It is circa 500 BC, and Hippocrates records rare but localised outbreaks of madness within livestock; he observes that the animals’ neurological capabilities rapidly decline after years of apparent normality. When he investigates, he finds that the brains of these animals are ‘very full of dropsy and of an evil odour’. He hypothesises that this disease would be able to spread and infect humans too (McAlister, 2005). To him, this is obviously not a product of Gods like the common ideas of infection at the time, instead he describes it as ‘organic’.
It is 1755, farmers in Britain watch their sheep go into hysteria, rubbing their hind-quarters against fenceposts and rocks until they …show more content…

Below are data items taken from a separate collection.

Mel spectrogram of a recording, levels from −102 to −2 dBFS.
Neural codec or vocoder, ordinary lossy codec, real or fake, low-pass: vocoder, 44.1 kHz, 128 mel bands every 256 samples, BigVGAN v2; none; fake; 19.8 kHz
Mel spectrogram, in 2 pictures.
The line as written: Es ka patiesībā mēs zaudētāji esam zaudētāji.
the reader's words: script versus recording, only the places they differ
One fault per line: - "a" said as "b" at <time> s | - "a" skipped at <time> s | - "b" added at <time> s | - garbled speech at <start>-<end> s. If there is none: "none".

Not only this, but the prion proteins are resistant to proteases since they are undefined and take many forms. This is because of the possibilities of folding, meaning proteins can take many different shapes; these different conformations are known as strains. Not only this, but the prions stick to metals and plastics while retaining infectivity (Weussmann, 2002). This means no inoculation for these diseases can be developed with our current methods. The resistance of prions was shown in 1946, when sheep were vaccinated with a virus that had be inactivated with heat. The sample contained scrapie PrP, and the entire flock was infected with Scrapie (Vallabh S, 2013).

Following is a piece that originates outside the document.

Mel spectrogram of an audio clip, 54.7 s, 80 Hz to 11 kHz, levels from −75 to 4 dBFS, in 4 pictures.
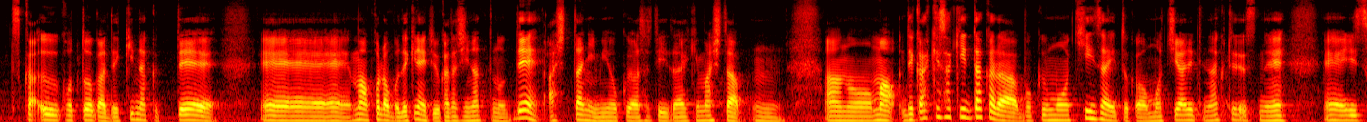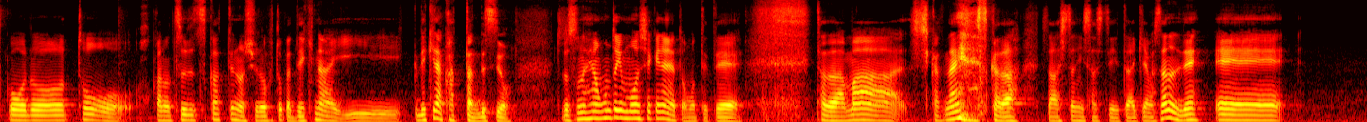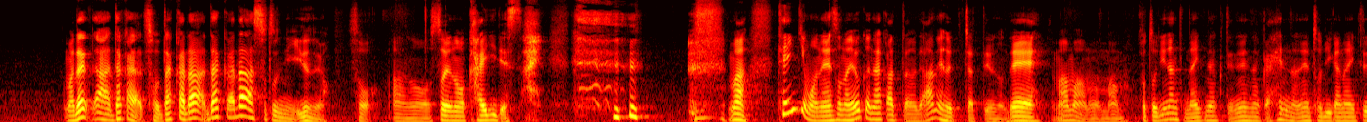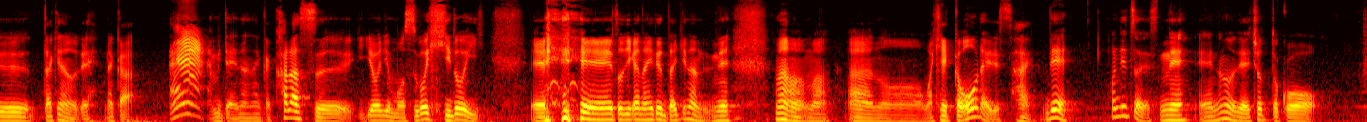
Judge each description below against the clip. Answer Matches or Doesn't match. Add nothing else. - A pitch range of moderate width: Matches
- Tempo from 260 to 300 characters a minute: Doesn't match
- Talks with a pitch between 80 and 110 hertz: Doesn't match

Since the proteins form fibres, there are two places of conversion, meaning prion proteins are replicated rapidly; however, they have a long incubation period, so a prion disease can go years before any symptoms occur (CDC, 2015).
Prion proteins are believed to originated from a messenger protein, a pathogen that lost its genetic material to the surrounding cell, or from a proteins’ urge to form beta-pleated sheets (Weussmann, 2002).
There are many diseases that prions are believed to cause, both in humans and in animals. The following are known:
• Scrapie (in sheep and …show more content…
They are thought to be caused by prions or spiroplasma (a group of bacteria without cell walls) (Various, 2016).
The ‘spongey’ nature of neural tissue sometimes caused by the expansion of vacuoles in the neurons of the brain (known as vacuolation). The dead neuron (caused by the prions) alert lysosomes to clear up, however these lysosomes burst and kill other neurons (Cobb, 2009). The harmful Prion proteins gather at the synapses of neurones, stopping them functioning; however the ‘spongey’ changes occur in cisternae of the smooth endoplasmic reticulum, between the axons of neurones, and glial cell processes (Soto, 2011).
As you can see in the image above, there is a lot of shrinkage in the brain, and it is a lot less dense; the loss of neural tissue indicates a transmissible spongiform